PROVIDED DATA>
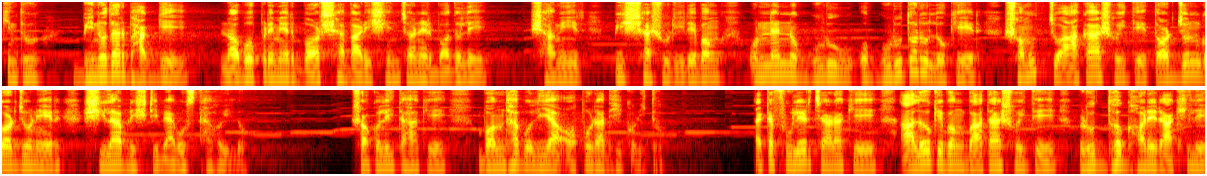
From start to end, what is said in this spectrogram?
কিন্তু বিনোদার ভাগ্যে নবপ্রেমের বর্ষা বাড়ি সিঞ্চনের বদলে স্বামীর পিস্বাসুরীর এবং অন্যান্য গুরু ও গুরুতর লোকের সমুচ্চ আকাশ হইতে তর্জন গর্জনের শিলাবৃষ্টি ব্যবস্থা হইল। সকলেই তাহাকে বন্ধা বলিয়া অপরাধী করিত। একটা ফুলের চারাকে আলোক এবং বাতাস হইতে রুদ্ধ ঘরে রাখিলে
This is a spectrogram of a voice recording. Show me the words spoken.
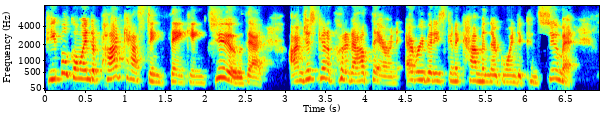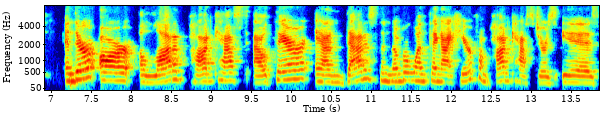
People go into podcasting thinking too that I'm just going to put it out there and everybody's going to come and they're going to consume it. And there are a lot of podcasts out there, and that is the number one thing I hear from podcasters is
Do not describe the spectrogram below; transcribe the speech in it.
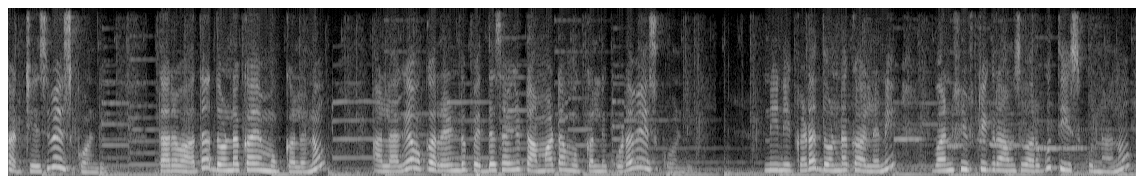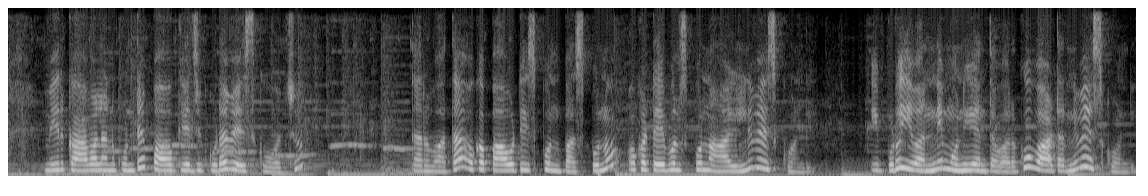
కట్ చేసి వేసుకోండి. తర్వాత దొండకాయ ముక్కలను అలాగే ఒక రెండు పెద్ద సైజు టమాటా ముక్కల్ని కూడా వేసుకోండి. నేను ఇక్కడ దొండకాయలని వన్ ఫిఫ్టీ గ్రామ్స్ వరకు తీసుకున్నాను. మీరు కావాలనుకుంటే పావు కేజీ కూడా వేసుకోవచ్చు. తర్వాత ఒక పావు టీ స్పూన్ పసుపును ఒక టేబుల్ స్పూన్ ఆయిల్ని వేసుకోండి. ఇప్పుడు ఇవన్నీ మునిగేంత వరకు వాటర్ని వేసుకోండి.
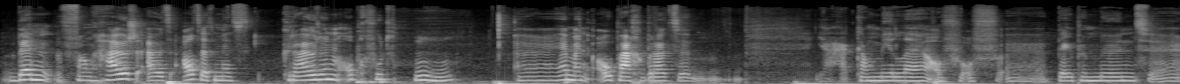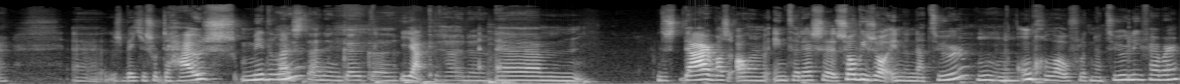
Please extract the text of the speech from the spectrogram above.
ben van huis uit altijd met kruiden opgevoed. Mhm. Hè, mijn opa gebruikte ja, kamille of, of eh, pepermunt. eh, eh, dus een beetje een soort de huismiddelen. Huistuin en keuken, Ja, kruiden. ehm, dus daar was al een interesse sowieso in de natuur. Mhm. Een ongelooflijk natuurliefhebber.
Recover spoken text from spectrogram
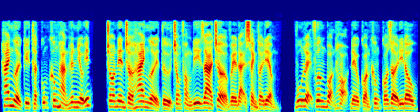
Hai người kỳ thật cũng không hàn huyên nhiều ít, cho nên chờ hai người từ trong phòng đi ra trở về đại sảnh thời điểm, Vu Lệ Phương bọn họ đều còn không có rời đi đâu.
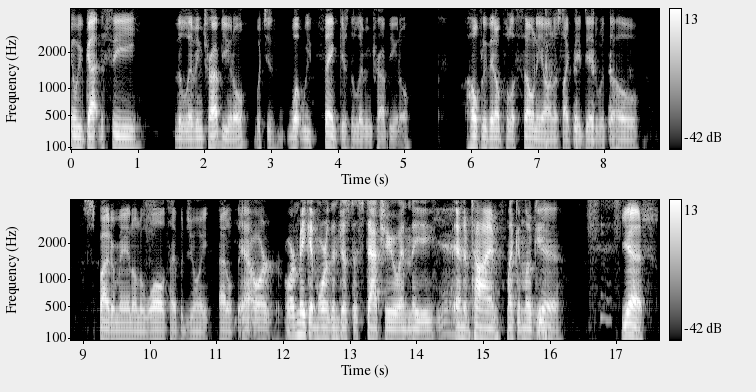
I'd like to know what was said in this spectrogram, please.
and we've got to see the Living Tribunal, which is what we think is the Living Tribunal. Hopefully, they don't pull a Sony on us like they did with the whole Spider-Man on the wall type of joint. I don't think. Yeah, or or make it more than just a statue in the Yeah. end of time, like in Loki. Yeah. Yes.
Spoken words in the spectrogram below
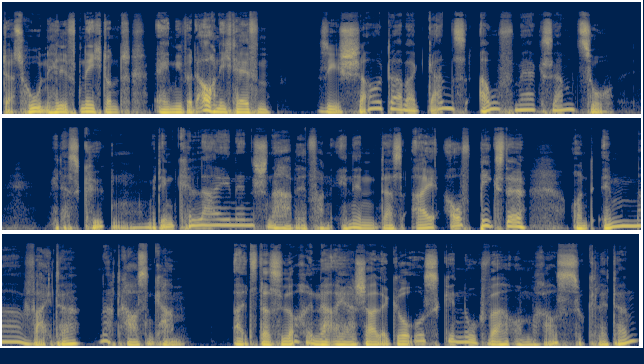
Das Huhn hilft nicht und Amy wird auch nicht helfen. Sie schaute aber ganz aufmerksam zu, wie das Küken mit dem kleinen Schnabel von innen das Ei aufpiekste und immer weiter nach draußen kam. Als das Loch in der Eierschale groß genug war, um rauszuklettern,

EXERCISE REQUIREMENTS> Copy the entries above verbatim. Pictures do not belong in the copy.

RESULT OF THE EXERCISE>
From start to end, what is said in this spectrogram?
কিন্তু বিনোদার ভাগ্যে নবপ্রেমের বর্ষা বাড়ি সিঞ্চনের বদলে স্বামীর পিস্বাসুরীর এবং অন্যান্য গুরু ও গুরুতর লোকের সমুচ্চ আকাশ হইতে তর্জন গর্জনের শিলাবৃষ্টি ব্যবস্থা হইল। সকলেই তাহাকে বন্ধা বলিয়া অপরাধী করিত। একটা ফুলের চারাকে আলোক এবং বাতাস হইতে রুদ্ধ ঘরে রাখিলে
This is a spectrogram of a voice recording. Show me the words spoken.
People go into podcasting thinking too that I'm just going to put it out there and everybody's going to come and they're going to consume it. And there are a lot of podcasts out there, and that is the number one thing I hear from podcasters is
Do not describe the spectrogram below; transcribe the speech in it.
కట్ చేసి వేసుకోండి. తర్వాత దొండకాయ ముక్కలను అలాగే ఒక రెండు పెద్ద సైజు టమాటా ముక్కల్ని కూడా వేసుకోండి. నేను ఇక్కడ దొండకాయలని వన్ ఫిఫ్టీ గ్రామ్స్ వరకు తీసుకున్నాను. మీరు కావాలనుకుంటే పావు కేజీ కూడా వేసుకోవచ్చు. తర్వాత ఒక పావు టీ స్పూన్ పసుపును ఒక టేబుల్ స్పూన్ ఆయిల్ని వేసుకోండి. ఇప్పుడు ఇవన్నీ మునిగేంత వరకు వాటర్ని వేసుకోండి.
Please extract the text of the speech from the spectrogram above.
ben van huis uit altijd met kruiden opgevoed. Mhm. Hè, mijn opa gebruikte ja, kamille of, of eh, pepermunt. eh, eh, dus een beetje een soort de huismiddelen. Huistuin en keuken, Ja, kruiden. ehm, dus daar was al een interesse sowieso in de natuur. Mhm. Een ongelooflijk natuurliefhebber.
Recover spoken text from spectrogram
Hai người kỳ thật cũng không hàn huyên nhiều ít, cho nên chờ hai người từ trong phòng đi ra trở về đại sảnh thời điểm, Vu Lệ Phương bọn họ đều còn không có rời đi đâu.
I'd like to know what was said in this spectrogram, please.
and we've got to see the Living Tribunal, which is what we think is the Living Tribunal. Hopefully, they don't pull a Sony on us like they did with the whole Spider-Man on the wall type of joint. I don't think. Yeah, or or make it more than just a statue in the Yeah. end of time, like in Loki. Yeah. Yes.
Spoken words in the spectrogram below
Das Huhn hilft nicht und Amy wird auch nicht helfen. Sie schaute aber ganz aufmerksam zu, wie das Küken mit dem kleinen Schnabel von innen das Ei aufpiekste und immer weiter nach draußen kam. Als das Loch in der Eierschale groß genug war, um rauszuklettern,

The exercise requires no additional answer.